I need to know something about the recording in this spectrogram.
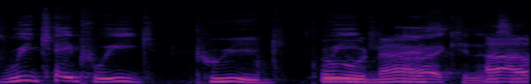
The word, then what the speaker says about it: Puig: How do you pronounce his surname? Puig. It can't be that, can it? It's not Puig. It can't, basically, right? Puig. It's Ricky Puig.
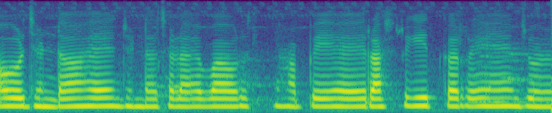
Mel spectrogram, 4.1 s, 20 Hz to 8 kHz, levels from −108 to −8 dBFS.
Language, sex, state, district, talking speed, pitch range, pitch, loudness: Hindi, female, Chhattisgarh, Raipur, 175 wpm, 200-210 Hz, 205 Hz, -17 LUFS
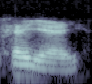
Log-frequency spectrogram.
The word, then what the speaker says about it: Paye: Good morning, and Tom butchered that name. I've never heard that, pronouncing it that way. It's Scott Paye.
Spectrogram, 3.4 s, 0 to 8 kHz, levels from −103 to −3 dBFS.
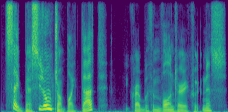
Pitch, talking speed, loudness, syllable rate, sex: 115 Hz, 210 wpm, -21 LUFS, 5.7 syllables/s, male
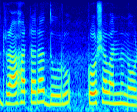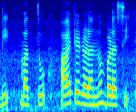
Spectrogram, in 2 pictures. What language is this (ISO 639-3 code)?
kan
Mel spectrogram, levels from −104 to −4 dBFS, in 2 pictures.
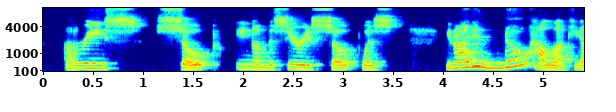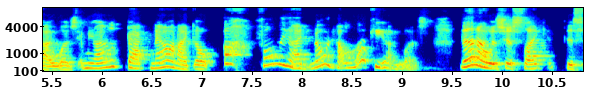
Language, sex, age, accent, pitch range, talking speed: English, female, 50-69, American, 210-325 Hz, 235 wpm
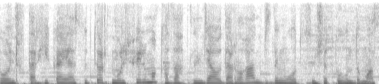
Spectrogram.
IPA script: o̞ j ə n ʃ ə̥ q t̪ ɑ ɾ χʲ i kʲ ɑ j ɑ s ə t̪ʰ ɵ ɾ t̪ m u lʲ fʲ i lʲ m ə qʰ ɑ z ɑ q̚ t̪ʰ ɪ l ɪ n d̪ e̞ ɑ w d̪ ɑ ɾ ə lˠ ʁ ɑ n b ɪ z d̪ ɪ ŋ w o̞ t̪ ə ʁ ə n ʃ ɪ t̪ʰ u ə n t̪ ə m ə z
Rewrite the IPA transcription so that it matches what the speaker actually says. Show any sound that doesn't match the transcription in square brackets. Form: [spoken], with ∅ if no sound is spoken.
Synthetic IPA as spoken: o̞ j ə n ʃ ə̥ q t̪ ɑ ɾ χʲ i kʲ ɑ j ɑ s ə t̪ʰ ɵ ɾ t̪ m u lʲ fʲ i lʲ m ə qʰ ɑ z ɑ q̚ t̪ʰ ɪ l ɪ n d̪ e̞ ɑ w d̪ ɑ ɾ ə lˠ ʁ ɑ n b ɪ z d̪ ɪ ŋ w o̞ t̪ ə [z] ə n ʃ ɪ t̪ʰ u ə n [d̪] ə m ə z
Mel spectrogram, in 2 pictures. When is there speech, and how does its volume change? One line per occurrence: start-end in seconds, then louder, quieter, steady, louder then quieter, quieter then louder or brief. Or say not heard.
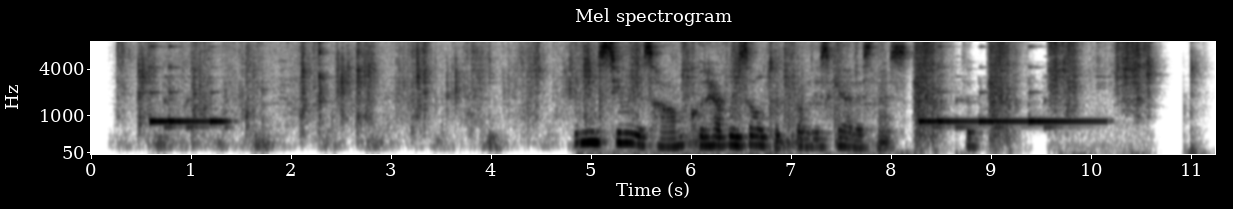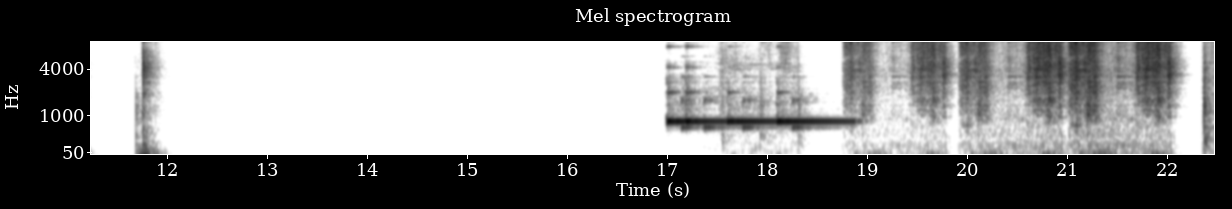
4.8-8.8 quieter.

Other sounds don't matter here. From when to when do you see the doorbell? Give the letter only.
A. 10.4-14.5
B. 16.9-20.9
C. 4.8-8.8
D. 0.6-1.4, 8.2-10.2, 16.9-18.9
D.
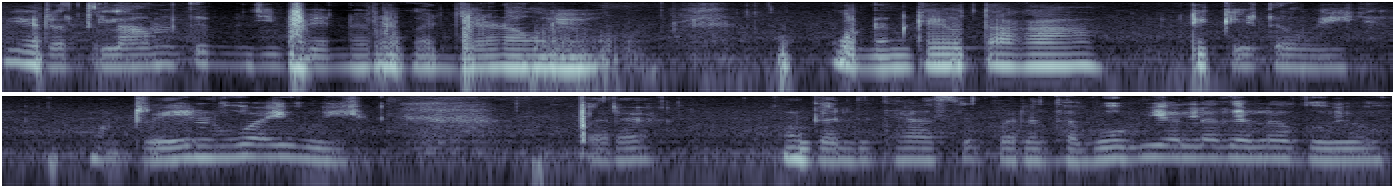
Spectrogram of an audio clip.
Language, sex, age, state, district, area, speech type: Sindhi, female, 60+, Gujarat, Surat, urban, spontaneous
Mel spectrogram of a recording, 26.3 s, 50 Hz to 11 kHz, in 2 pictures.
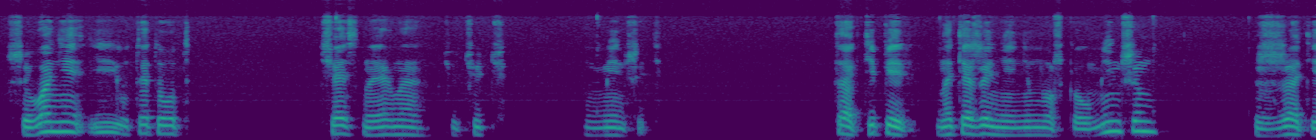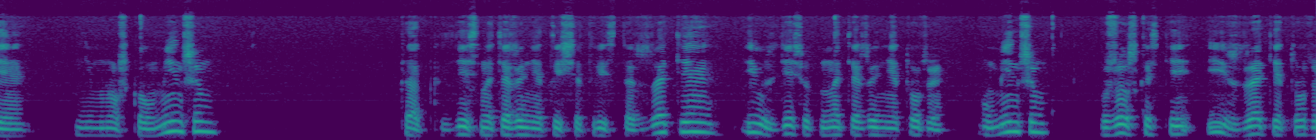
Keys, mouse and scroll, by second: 5.1 click, 10.1 click, 15.6-16.9 scroll down 1, 19.7-20.8 scroll up 2, 21.9 click, 21.9-22.3 scroll up 1.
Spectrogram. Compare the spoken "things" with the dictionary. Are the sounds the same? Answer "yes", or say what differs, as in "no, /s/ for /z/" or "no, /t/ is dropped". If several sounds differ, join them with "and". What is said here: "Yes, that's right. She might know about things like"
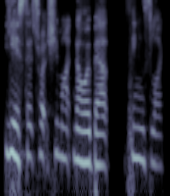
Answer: yes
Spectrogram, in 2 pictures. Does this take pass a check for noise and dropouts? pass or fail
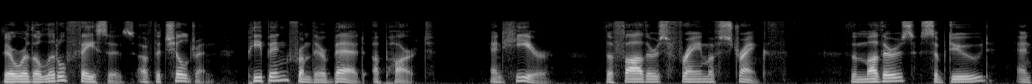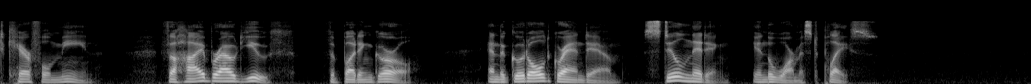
pass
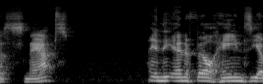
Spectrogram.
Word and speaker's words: Hainsey: Hainsey, I believe is his name's pronounced, not Hainsley.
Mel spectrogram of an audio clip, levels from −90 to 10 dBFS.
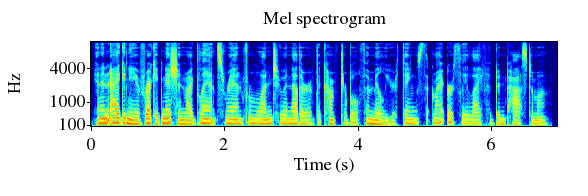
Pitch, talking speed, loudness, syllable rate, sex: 160 Hz, 215 wpm, -19 LUFS, 6.4 syllables/s, female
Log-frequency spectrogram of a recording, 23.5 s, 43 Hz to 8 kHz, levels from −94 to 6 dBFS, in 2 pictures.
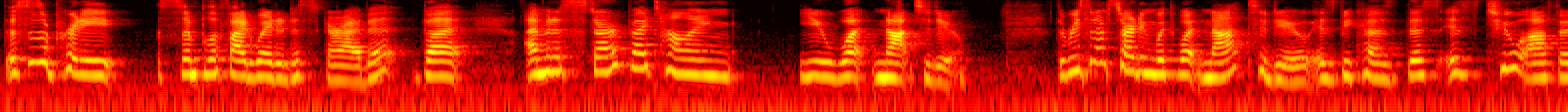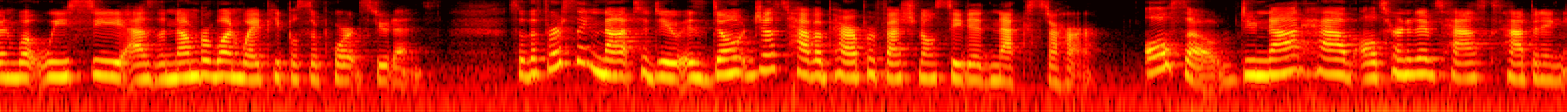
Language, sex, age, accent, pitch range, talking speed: English, female, 30-49, American, 205-250 Hz, 180 wpm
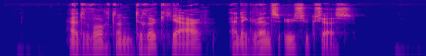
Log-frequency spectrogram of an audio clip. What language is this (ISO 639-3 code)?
nld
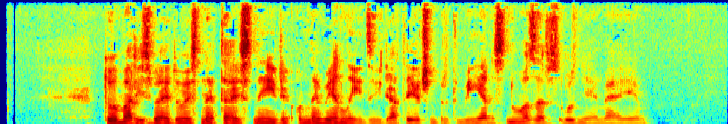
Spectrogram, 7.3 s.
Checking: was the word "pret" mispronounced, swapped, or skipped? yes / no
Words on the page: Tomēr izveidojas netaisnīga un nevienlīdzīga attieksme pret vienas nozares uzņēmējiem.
no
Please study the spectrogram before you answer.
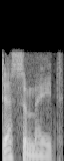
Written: decimate

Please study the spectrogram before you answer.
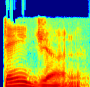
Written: Daejeon

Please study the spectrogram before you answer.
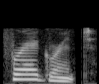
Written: fragrant

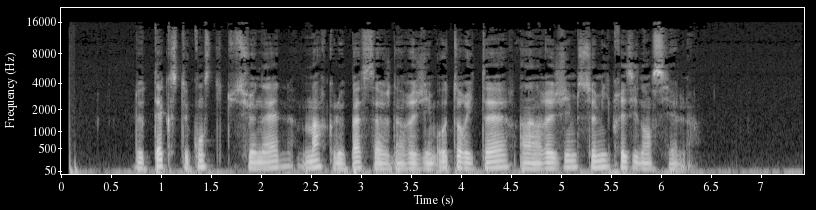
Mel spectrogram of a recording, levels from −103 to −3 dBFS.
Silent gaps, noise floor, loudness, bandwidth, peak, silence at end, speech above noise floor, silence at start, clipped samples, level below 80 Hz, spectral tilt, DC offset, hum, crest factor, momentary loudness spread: none; -51 dBFS; -27 LUFS; 16 kHz; -6 dBFS; 0 s; 25 dB; 0.1 s; under 0.1%; -44 dBFS; -5 dB/octave; under 0.1%; none; 22 dB; 8 LU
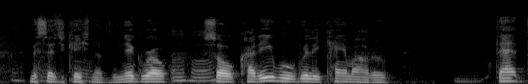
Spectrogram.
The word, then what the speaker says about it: Karibu: Bowie Town Center, you had to stop at Karibu. Say it one more time. Karibu. Karibu. You need to say Karibu. Am I saying it right? Yeah. Karibu. But was that your intention? Yeah, it really, Karibu really came out of my involvement and my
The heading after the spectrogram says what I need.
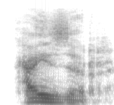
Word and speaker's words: Caesar: The actual pronunciation was Kaiser.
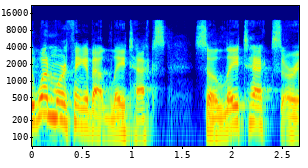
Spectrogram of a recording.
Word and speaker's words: LaTeX: Um, I should I want to say one more thing about Latte. So, LaTeX or it's really pronounced Latte. You pronounce the X like a K.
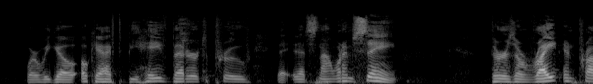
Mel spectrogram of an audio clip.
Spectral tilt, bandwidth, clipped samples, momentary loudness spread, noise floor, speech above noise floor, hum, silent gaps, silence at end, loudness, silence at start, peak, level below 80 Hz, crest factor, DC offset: -4.5 dB/octave; 11.5 kHz; under 0.1%; 14 LU; -65 dBFS; 32 dB; none; none; 0 s; -33 LUFS; 0.3 s; -8 dBFS; -64 dBFS; 26 dB; under 0.1%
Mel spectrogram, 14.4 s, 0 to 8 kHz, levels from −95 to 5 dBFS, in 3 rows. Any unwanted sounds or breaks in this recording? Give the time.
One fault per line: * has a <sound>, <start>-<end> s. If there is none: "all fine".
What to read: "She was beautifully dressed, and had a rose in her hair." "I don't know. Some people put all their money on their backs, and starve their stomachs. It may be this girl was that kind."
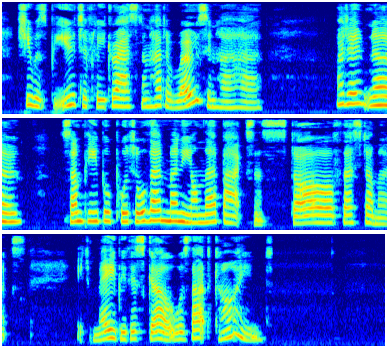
all fine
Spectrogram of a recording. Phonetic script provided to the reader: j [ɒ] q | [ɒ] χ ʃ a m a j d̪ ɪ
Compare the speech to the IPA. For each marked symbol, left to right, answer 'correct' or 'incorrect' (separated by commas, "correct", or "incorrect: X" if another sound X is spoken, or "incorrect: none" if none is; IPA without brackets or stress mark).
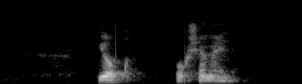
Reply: incorrect: o, incorrect: o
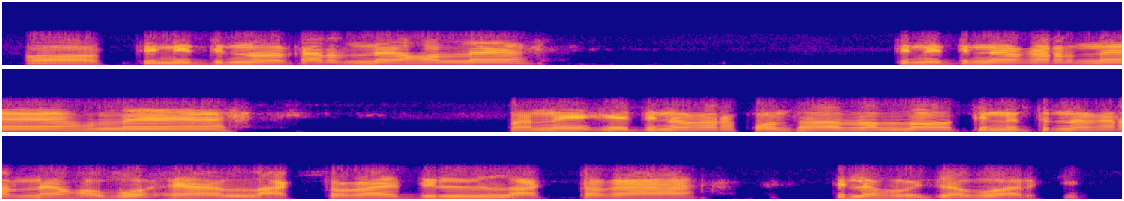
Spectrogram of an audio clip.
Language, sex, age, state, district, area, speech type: Assamese, male, 18-30, Assam, Barpeta, rural, conversation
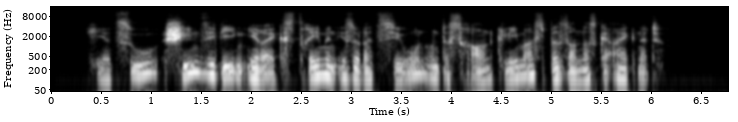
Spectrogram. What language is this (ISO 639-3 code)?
deu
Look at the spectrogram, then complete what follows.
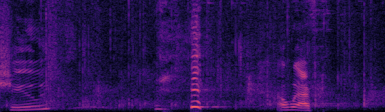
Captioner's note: cheers and applause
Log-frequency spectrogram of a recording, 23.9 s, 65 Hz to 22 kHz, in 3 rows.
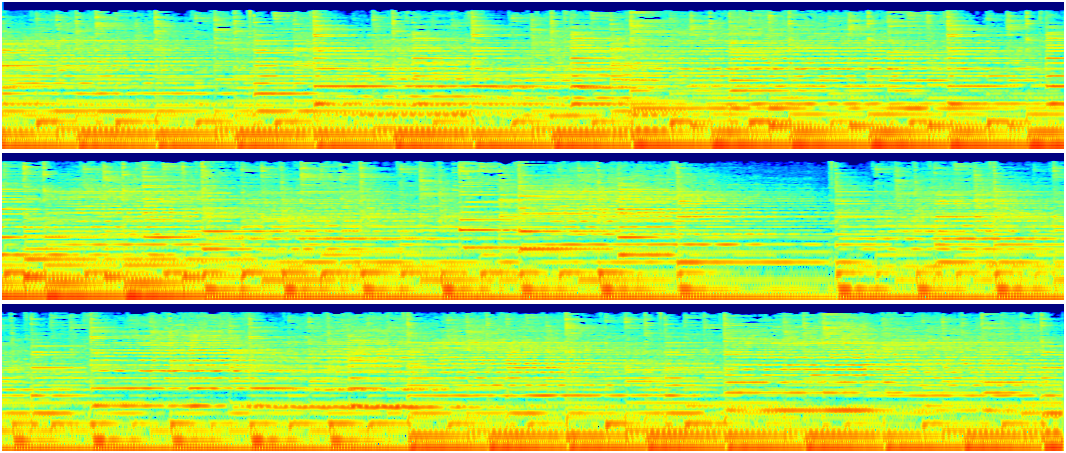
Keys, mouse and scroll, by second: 1.4 middle click, 2.5-2.9 scroll up 2, 2.9 middle click, 5.7 ctrl+s, 6.4 middle click, 7.9 scroll down 2, 8.2 middle click, 10.3 KP_0, 11.1-11.4 scroll down 3, 12.4 right click, 13.4 g, 16.4 g, 17.9-18.8 scroll up 5, 21.2 click, 21.9 click.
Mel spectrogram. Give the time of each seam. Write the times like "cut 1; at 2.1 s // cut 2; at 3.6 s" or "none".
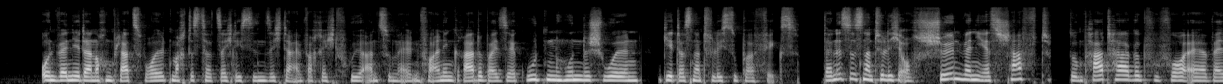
cut 1; at 6.5 s // cut 2; at 8.1 s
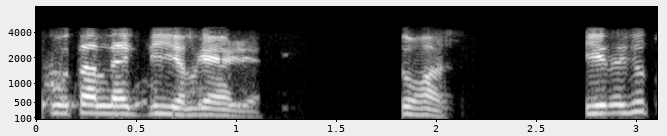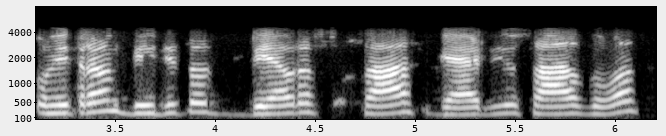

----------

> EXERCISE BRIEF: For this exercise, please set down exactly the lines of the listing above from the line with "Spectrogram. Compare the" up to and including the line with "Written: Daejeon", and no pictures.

> TASK RESULT:
Spectrogram. Compare the spoken "things" with the dictionary. Are the sounds the same? Answer "yes", or say what differs, as in "no, /s/ for /z/" or "no, /t/ is dropped". If several sounds differ, join them with "and". What is said here: "Yes, that's right. She might know about things like"
Answer: yes
Spectrogram, in 2 pictures. Does this take pass a check for noise and dropouts? pass or fail
pass
Spectrogram.
Word and speaker's words: Hainsey: Hainsey, I believe is his name's pronounced, not Hainsley.
Mel spectrogram of an audio clip, levels from −90 to 10 dBFS.
Pitch, talking speed, loudness, syllable rate, sex: 160 Hz, 215 wpm, -19 LUFS, 6.4 syllables/s, female
Log-frequency spectrogram of a recording, 23.5 s, 43 Hz to 8 kHz, levels from −94 to 6 dBFS, in 2 pictures.
Language, sex, age, accent, pitch range, talking speed: English, female, 30-49, American, 205-250 Hz, 180 wpm
Log-frequency spectrogram of an audio clip. What language is this (ISO 639-3 code)?
nld
Spectrogram, 7.3 s.
Checking: was the word "pret" mispronounced, swapped, or skipped? yes / no
Words on the page: Tomēr izveidojas netaisnīga un nevienlīdzīga attieksme pret vienas nozares uzņēmējiem.
no
Please study the spectrogram before you answer.
Written: decimate

Please study the spectrogram before you answer.
Written: Daejeon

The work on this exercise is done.